To help you with this task, the Committee will provide you with a template of report. This template will be available on the 1718 Committee website in the next days.  In this template, we will ask you to give information on the action taken. For instance, you will be required to inform on measures taken to close DPRK banks in your territories and to freeze the assets of the new targeted individuals.


  1. Further, all Member States are also called upon to supply the information they have regarding non-compliance with this or other related resolution.

Spain, as chair of the Committee 1718, is committed with the effective implementation of the resolution. It is for that reason that Spain will take action to aid all Member States to fulfill their obligations. In this regard, let me highlight three measures that Spain will adopt during 2016:

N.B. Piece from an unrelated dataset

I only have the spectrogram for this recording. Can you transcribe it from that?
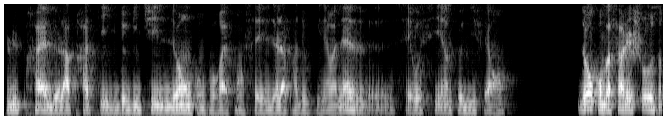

  1. Spain intends to make open briefings on sanctions resolutions a regular activity. Spain believes they constitute a useful tool for Member States to better understand their obligations. Furthermore, Spain will engage in other outreach activities, such as the organization of seminars and workshops and the optimization of the website.
  2. Second, Spain strongly supports collaboration with other States and organizations, with an aim to exchange information and have a better understanding of sanctions. This collaboration must be especially intense with the neighboring States, to make sure that the challenges they face are dully addressed.
  3. In this same spirit, Spain will make sure that the Committee provides guidance to international organizations, especially the UN agencies, and States on how to proceed when implementing sanctions. I strongly encourage you to address to the Chair of the Committee all requests or inquiries that you may have regarding the resolution.

Before I give the floor to the Coordinator of the Panel of Experts, Mr. Hugh Griffiths, let me wrap up recalling something: the sanctions I have described are not an end in themselves but a means to facilitate a peaceful and comprehensive solution through dialogue which allows for the verifiable denuclearization of the Korean Peninsula.

Now, Mr. Hugh Griffiths, will inform you in more detail on the mandate and recent activities of the Panel. Following Mr. Griffith’s presentation, the members of the Panel and I will be available to answer any questions you may have.

On behalf of the 1718 Committee I would like to thank you for your kind attention.

Mr. Griffiths, the floor is yours.

2017-01-07T17:03:22+00:00 16/03/2016|Categories: Discursos, España en la ONU|